▶ [What you should do]: Word for word, give the records again, dropping any picture they hold.

*** Extracted entries ***

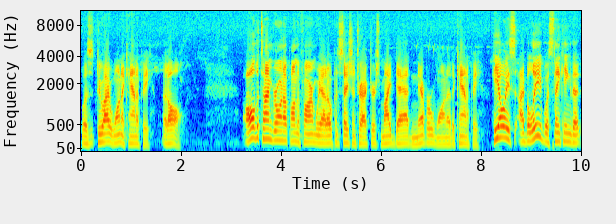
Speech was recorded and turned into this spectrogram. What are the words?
was, do I want a canopy at all? All the time growing up on the farm, we had open station tractors. My dad never wanted a canopy. He always, I believe, was thinking that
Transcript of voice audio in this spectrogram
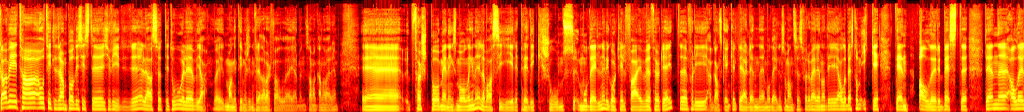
Skal vi ta og titte litt på de siste 24, eller 72, eller ja, mange timer siden fredag i hvert fall, Gjermund. Samme kan det være. Eh, først på meningsmålingene, eller hva sier prediksjonsmodellene? Vi går til 538, eh, fordi ja, ganske enkelt, det er den modellen som anses for å være en av de aller beste, om ikke den aller beste. Den eh, aller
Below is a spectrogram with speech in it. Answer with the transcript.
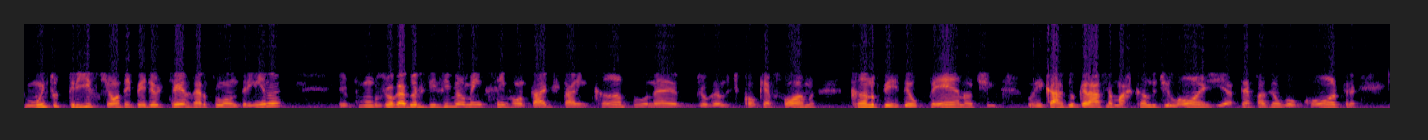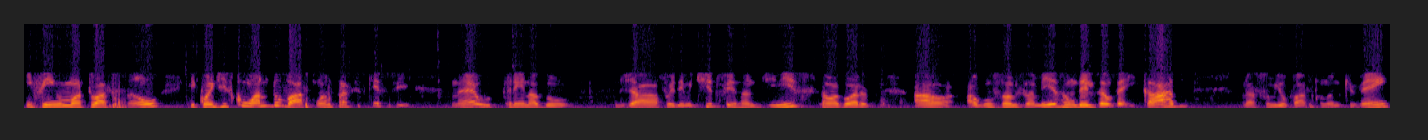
muito triste. Ontem perdeu de 3-0 para Londrina, com os jogadores visivelmente sem vontade de estar em campo, né? Jogando de qualquer forma. Cano perdeu o pênalti, o Ricardo Graça marcando de longe, até fazer um gol contra. Enfim, uma atuação que condiz com o ano do Vasco, um ano para se esquecer. Né? O treinador já foi demitido, Fernando Diniz, então agora há alguns nomes na mesa, um deles é o Zé Ricardo, para assumir o Vasco no ano que vem.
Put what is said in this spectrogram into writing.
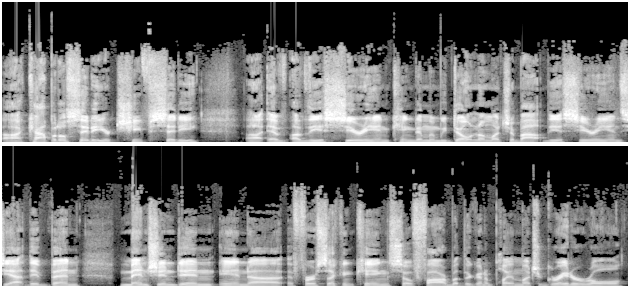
uh, capital city or chief city uh, of, of, the Assyrian kingdom. And we don't know much about the Assyrians yet. They've been mentioned in in uh, First, Second Kings so far, but they're going to play a much greater role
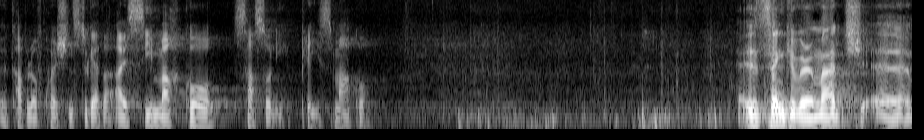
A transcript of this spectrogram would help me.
a couple of questions together. I see Marco Sassoli. Please, Marco. Uh, thank you very much. Uh,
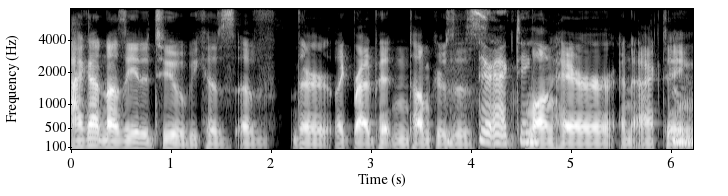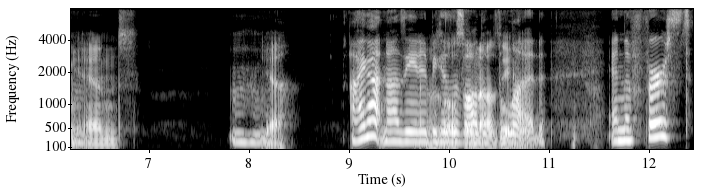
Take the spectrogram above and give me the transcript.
I got nauseated too because of their like Brad Pitt and Tom Cruise's they're acting. long hair and acting Mhm. and Mhm. yeah. I got nauseated was because of all the blood. And the first,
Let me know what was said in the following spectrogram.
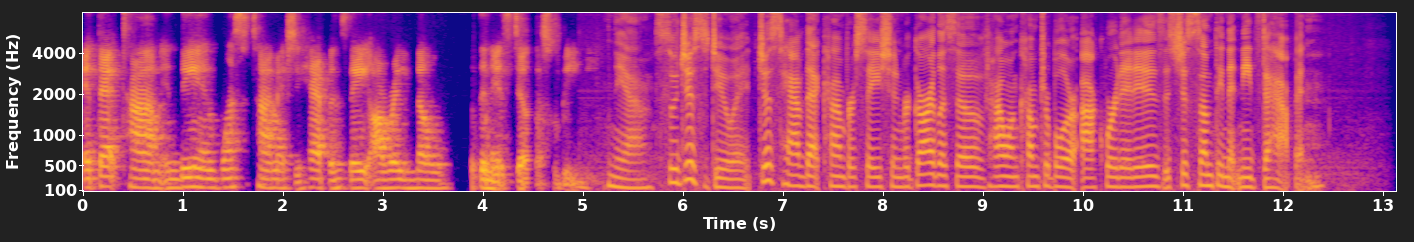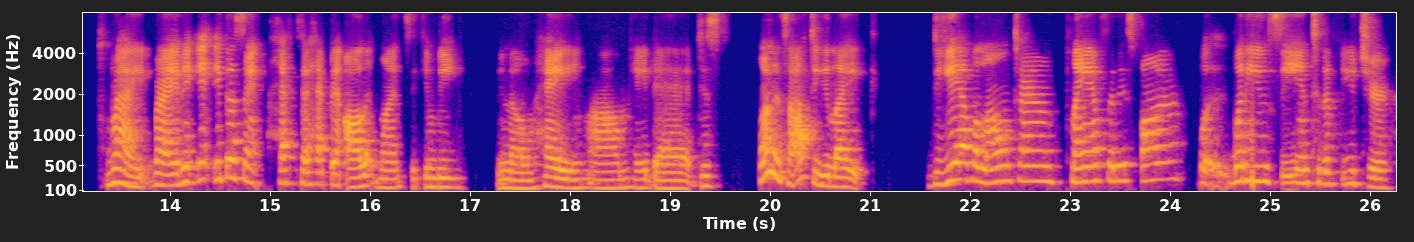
at that time and then once the time actually happens they already know what the next steps will be. Yeah. So just do it. Just have that conversation regardless of how uncomfortable or awkward it is. It's just something that needs to happen. Right, right. It, it doesn't have to happen all at once. It can be you know, hey, mom, hey, dad, just want to talk to you. Like, do you have a long term plan for this farm? What What do you see into the future?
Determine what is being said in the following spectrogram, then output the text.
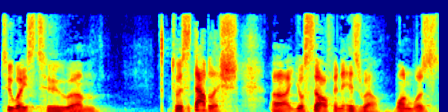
two ways to, um, to establish uh, yourself in Israel. One was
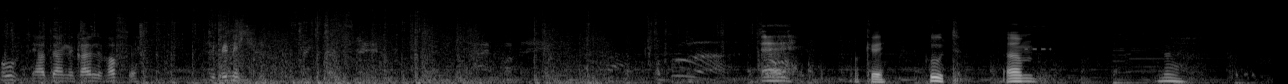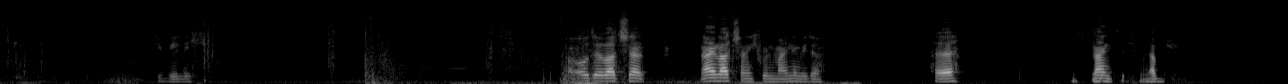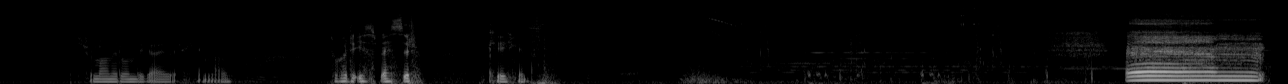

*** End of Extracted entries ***

▶ [Written answer]:
Speech was recorded and turned into this spectrogram. What are the words?
was, do I want a canopy at all? All the time growing up on the farm, we had open station tractors. My dad never wanted a canopy. He always, I believe, was thinking that
Transcript of voice audio in this spectrogram
Skal vi ta og titte litt på de siste 24, eller 72, eller ja, mange timer siden fredag i hvert fall, Gjermund. Samme kan det være. Eh, først på meningsmålingene, eller hva sier prediksjonsmodellene? Vi går til 538, eh, fordi ja, ganske enkelt, det er den modellen som anses for å være en av de aller beste, om ikke den aller beste. Den eh, aller
Below is a spectrogram with speech in it. Answer with the transcript.
muito triste. Ontem perdeu de 3-0 para Londrina, com os jogadores visivelmente sem vontade de estar em campo, né? Jogando de qualquer forma. Cano perdeu o pênalti, o Ricardo Graça marcando de longe, até fazer um gol contra. Enfim, uma atuação que condiz com o ano do Vasco, um ano para se esquecer. Né? O treinador já foi demitido, Fernando Diniz, então agora há alguns nomes na mesa, um deles é o Zé Ricardo, para assumir o Vasco no ano que vem.
Put what is said in this spectrogram into writing.
uh, capital city or chief city uh, of, of, the Assyrian kingdom. And we don't know much about the Assyrians yet. They've been mentioned in in uh, First, Second Kings so far, but they're going to play a much greater role
A transcript of this spectrogram would help me.
a couple of questions together. I see Marco Sassoli. Please, Marco. Uh, thank you very much. Uh,
Take the spectrogram above and give me the transcript.
I got nauseated too because of their like Brad Pitt and Tom Cruise's they're acting. long hair and acting Mhm. and Mhm. yeah. I got nauseated was because of all the blood. And the first,
Let me know what was said in the following spectrogram.
at that time and then once the time actually happens they already know what the next steps will be. Yeah. So just do it. Just have that conversation regardless of how uncomfortable or awkward it is. It's just something that needs to happen. Right, right. It, it doesn't have to happen all at once. It can be you know, hey, mom, hey, dad, just want to talk to you. Like, do you have a long term plan for this farm? What What do you see into the future?
Determine what is being said in the following spectrogram, then output the text.
two ways to, um, to establish uh, yourself in Israel. One was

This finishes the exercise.